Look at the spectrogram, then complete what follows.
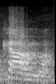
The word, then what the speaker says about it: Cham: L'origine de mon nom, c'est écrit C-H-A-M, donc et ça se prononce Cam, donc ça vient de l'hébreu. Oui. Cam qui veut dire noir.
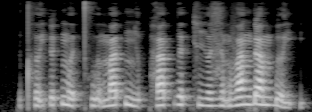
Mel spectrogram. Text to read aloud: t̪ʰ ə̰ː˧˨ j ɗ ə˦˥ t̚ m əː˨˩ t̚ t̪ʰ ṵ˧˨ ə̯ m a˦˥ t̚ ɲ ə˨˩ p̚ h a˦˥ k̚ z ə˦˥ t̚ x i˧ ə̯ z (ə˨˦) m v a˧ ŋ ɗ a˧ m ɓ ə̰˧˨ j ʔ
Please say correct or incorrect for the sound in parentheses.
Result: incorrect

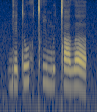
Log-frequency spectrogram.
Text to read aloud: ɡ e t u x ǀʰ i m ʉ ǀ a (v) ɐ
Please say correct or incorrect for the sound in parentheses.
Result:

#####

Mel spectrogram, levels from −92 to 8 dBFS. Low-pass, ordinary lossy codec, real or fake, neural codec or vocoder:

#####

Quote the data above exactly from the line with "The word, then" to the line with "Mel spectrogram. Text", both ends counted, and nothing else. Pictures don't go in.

▸ SOLUTION TO THE EXERCISE
The word, then what the speaker says about it: Cham: L'origine de mon nom, c'est écrit C-H-A-M, donc et ça se prononce Cam, donc ça vient de l'hébreu. Oui. Cam qui veut dire noir.
Mel spectrogram. Text to read aloud: t̪ʰ ə̰ː˧˨ j ɗ ə˦˥ t̚ m əː˨˩ t̚ t̪ʰ ṵ˧˨ ə̯ m a˦˥ t̚ ɲ ə˨˩ p̚ h a˦˥ k̚ z ə˦˥ t̚ x i˧ ə̯ z (ə˨˦) m v a˧ ŋ ɗ a˧ m ɓ ə̰˧˨ j ʔ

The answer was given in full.